Thanks to a newly announced investment of $240,000 from the William Caspar Graustein Memorial Fund, the Neag School will be able to support further efforts to diversify the teacher workforce of tomorrow.
Claire Smith, an African-American female, grew up in a time when both of her underrepresented identities first made their breakthroughs. She told of how both her parents grew up as big Jackie Robinson fans and how that had a trickle-down effect on her. In a time where blacks in America faced oppression in a multitude of areas in society, every breakthrough was of major significance.
“Right now you have a megaphone coming from the White House that is being challenged by the megaphone coming from the athletic world,” Joseph Cooper says.
“My project will be focused on human rights and social justice and kids can choose a topic they’re interested in and that impacts their lives,” says Jessica Stargardter. “They’ll document an issue they see in their own community and hopefully be inspired to take action.”
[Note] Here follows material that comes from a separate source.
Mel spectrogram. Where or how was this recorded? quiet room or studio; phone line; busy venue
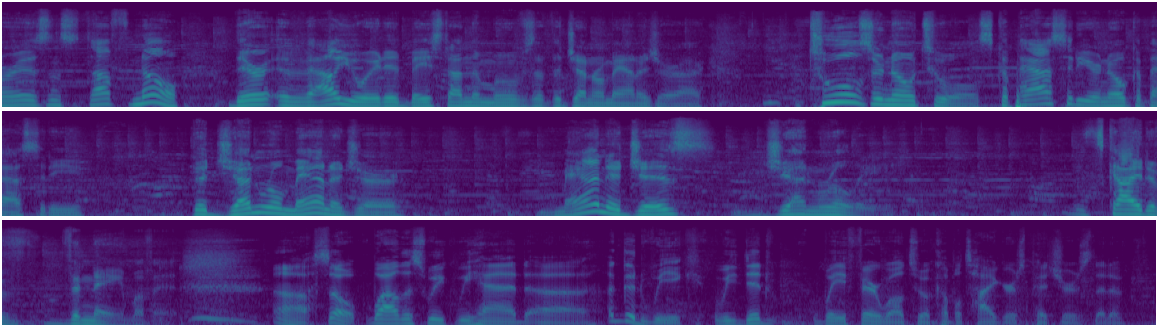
busy venue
“This is a matter of priorities,” says Preston Green. “States should first provide sufficient funding to traditional public schools in urban areas. Once states have systems of traditional public schools that meet the educational needs of these students, then they can assess how much funding and resources to devote to charter schools.”
The small parent rebellion forming in one of Pennsylvania’s wealthiest school districts began at a Starbucks in suburban Chester County.
Preston Green III, Professor of Educational Leadership and Law at the University of Connecticut, told Capital & Main that charter school growth, especially in California, is at a crossroads.
Alumna Jessica Stargardter ’16 (ED), ’17 MA has been named by the Neag School of Education as the recipient of the 2019 Rogers Educational Innovation Fund award. Stargardter serves as a gifted and talented educator for Norwalk (Conn.) Public Schools.
“We warned that the policy of multiple authorizers, which was designed to increase the number of charter schools, could lead to the insufficient screening of charter schools,” Preston Green explains. “Independent authorizers would be freer to issue charters because they did not assume the risk of failure.”